The objective of the Visual Function Tester-II experiment was to measure changes in a number of vision parameters in the vision of subjects exposed to microgravity. VFT-II consisted of a hand-held battery-powered testing device which incorporates a binocular eyepiece and used controlled illumination to present a variety of visual targets for subject testing. The device measured changes in the contrast ratio threshold in the vision of subjects exposed to prolonged microgravity. Test results were read on a display and recorded on data sheets. VFT-II has flown previously on Shuttle missions STS-27, STS-28 and STS-36.
The overall objective of the CLOUDS-1A program was to quantify the variation in apparent cloud cover as a function of the angle at which clouds of various types are viewed and to develop meteorological observation models for various cloud formations.
The CLOUDS-1A experiment was stowed in a middeck locker and consists of a Nikon F3/T camera assembly and film. On-orbit, a crew member took a series of high resolution photographs of individual cloud scenes, preferably severe weather and high "wispy" cirrus clouds, over a wide range of viewing angles.

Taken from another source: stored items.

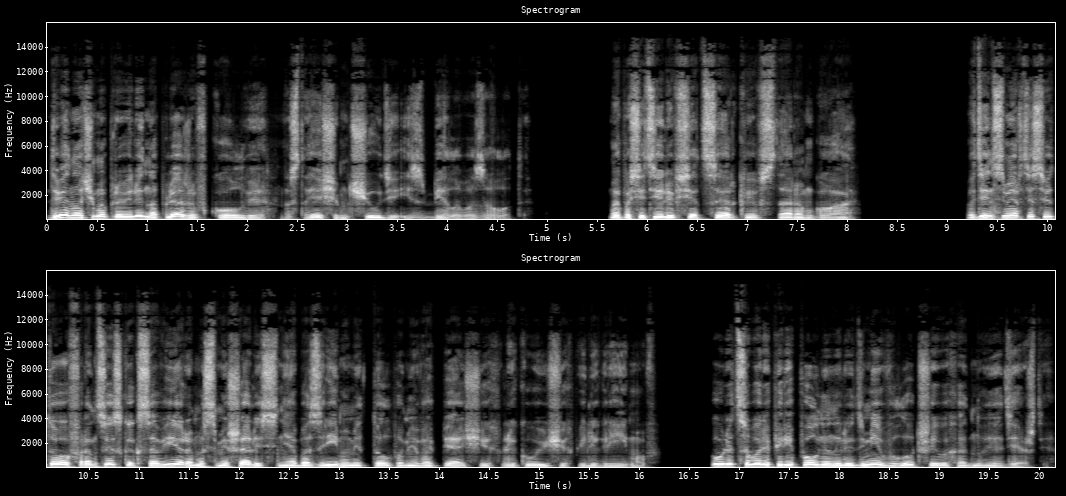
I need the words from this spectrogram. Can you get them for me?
Две ночи мы провели на пляже в Колве, настоящем чуде из белого золота. Мы посетили все церкви в Старом Гуа, в день смерти святого Франциска Ксавьера мы смешались с необозримыми толпами вопящих, ликующих пилигримов. Улицы были переполнены людьми в лучшей выходной одежде.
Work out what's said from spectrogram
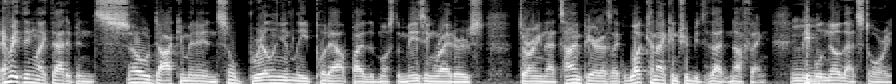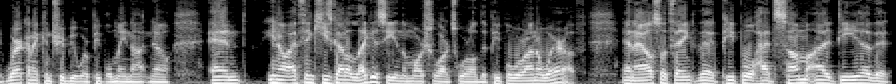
Everything like that had been so documented and so brilliantly put out by the most amazing writers during that time period. I was like, what can I contribute to that? Nothing. Mm-hmm. People know that story. Where can I contribute where people may not know? And you know, I think he's got a legacy in the martial arts world that people were unaware of. And I also think that people had some idea that,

Space Tissue Loss was a life sciences experiment that studies cell growth during spaceflight. The hardware developed for this experiment allowed drugs to be added and the response tested at any preprogrammed time during the mission. The objective of the experiment was to study the response of muscle, bone and endothelial cells by evaluating various parameters including shape, cytoskeleton, membrane integrity and metabolism, activity of enzymes that inactivate proteins and the effects or change of response to various drugs on these parameters.
The payload consisted of a large tray assembly which could be refurbished and replaced. The tray fitted inside a standard middeck locker. All fluids and cells within the tray had three levels of containment to assure that nothing escapes from the package into the middeck. The self-contained computer system was preprogrammed for medium and gas delivery to the cells, environmental monitoring of temperature and other important parameters, timed collection of medium and/or cells and cell fixation.
Charles Bolden and Brian Duffy had to fly more than 250 maneuvers to bring Atlantis in the right position for the different experiments. The mission was extended one day to continue science experiments.
Last update on March 27, 2020.